A Field Guide to Common Marine Fishes of Singapore

Fish index (by name)
Fish families (by picture)
Parts of a fish
Kelvin K P Lim and Jeffrey K Y Low
Singapore lies in the central region of Southeast Asia and the Indo-west Pacific. The shallow seas and equatorial climate support a wide range of ecosystems like coral reefs and mangrove swamps. The island is flanked in the east by the South China Sea which has over 4,000 species of fish.
view of Singapore River
View of Singapore River
an artificial estuarine environment

photo: N Sivasothi
a selection of fishes
Sweetlips (Diagramma pictum),
rabbitfishes (Siganus guttatus) and snappers (Lutjanus carponotatus)
at an artificial reef in
the Singapore Straits

photo: REST
At the time of writing, at least 865 species of marine fish have been recorded from Singapore since the 1800's, but only about 400 of these are of confirmed occurrence.

The others consist mainly of species collected from markets and may not actually be found in local waters.
This book is not a comprehensive record of the coastal marine fishes of Singapore, but rather is intended more as an introductory guide for students and the nature enthusiast. We hope the reader will find this small and handy guide useful in helping to identify the more common species of fish. However, do not expect to be able to identify every and any fish with this book as only 200 of the more common species are illustrated. We also like to point out that Singapore's marine fish fauna is not well studied, and new records, and even new species of fish are still being discovered.
These cardinalfishes
(Apogon endekataenia) characterised by a large black blotch at the tail base and reddish stripes on the sides, were photographed in the Singapore Straits

photo: REST
The fishes covered in this guidebook spend most, if not all of their lives in brackish and saltwater.
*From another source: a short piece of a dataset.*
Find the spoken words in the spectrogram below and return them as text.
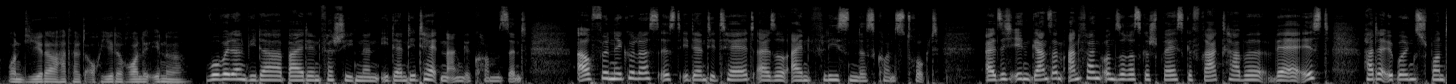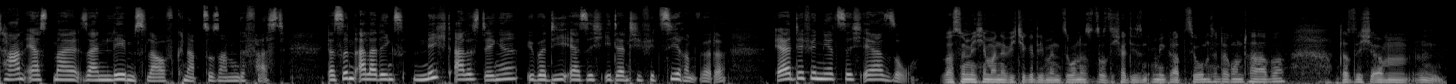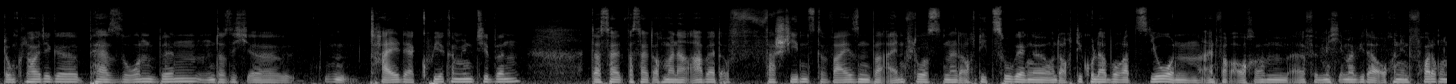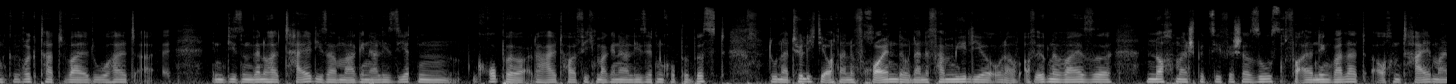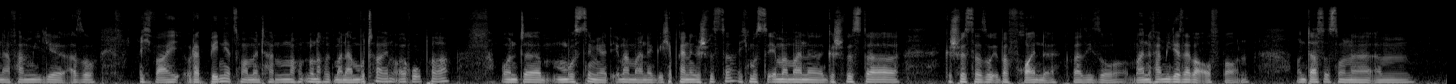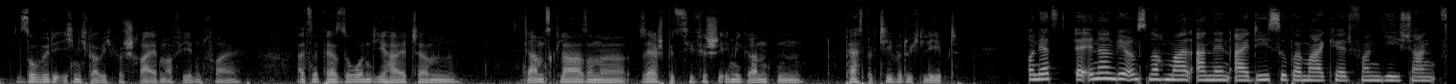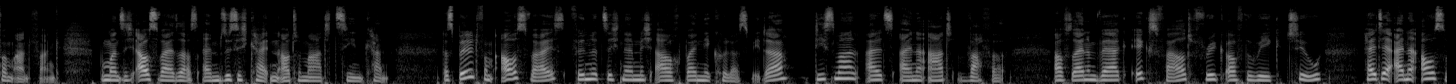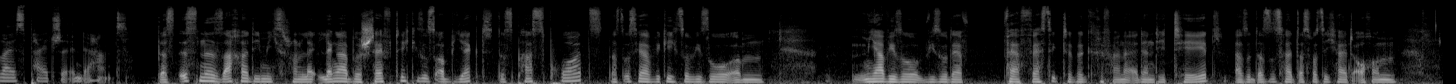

These are found either in coastal inland drainages or in the sea. There are fishes which can live in the sea, as well as in freshwater. They tend to frequent estuarine areas where the water is brackish, Many species can easily be observed in their natural habitat, especially in tide pools by the beachcomber, and on coral reefs, by the scuba diver or snorkeller. The latter may have a harder time appreciating fishes here as the visibility of local waters is often very poor. The angler sees the fishes that he or his companions catch. Fishes wastefully discarded by anglers on jetties are mostly of the shore-dwelling variety and many of these are illustrated here.
Coastal Marine Habitats
Fishy Trivia
Dangerous Fishes
Fishes and Man
About the guidebook
From A Guide to Common Marine Fishes of Singapore by Kelvin K P Lim and Jeffrey K Y Low
Published by the Singapore Science Centre and sponsored by BP

©Raffles Museum of Biodiversity Research and Singapore Science Centre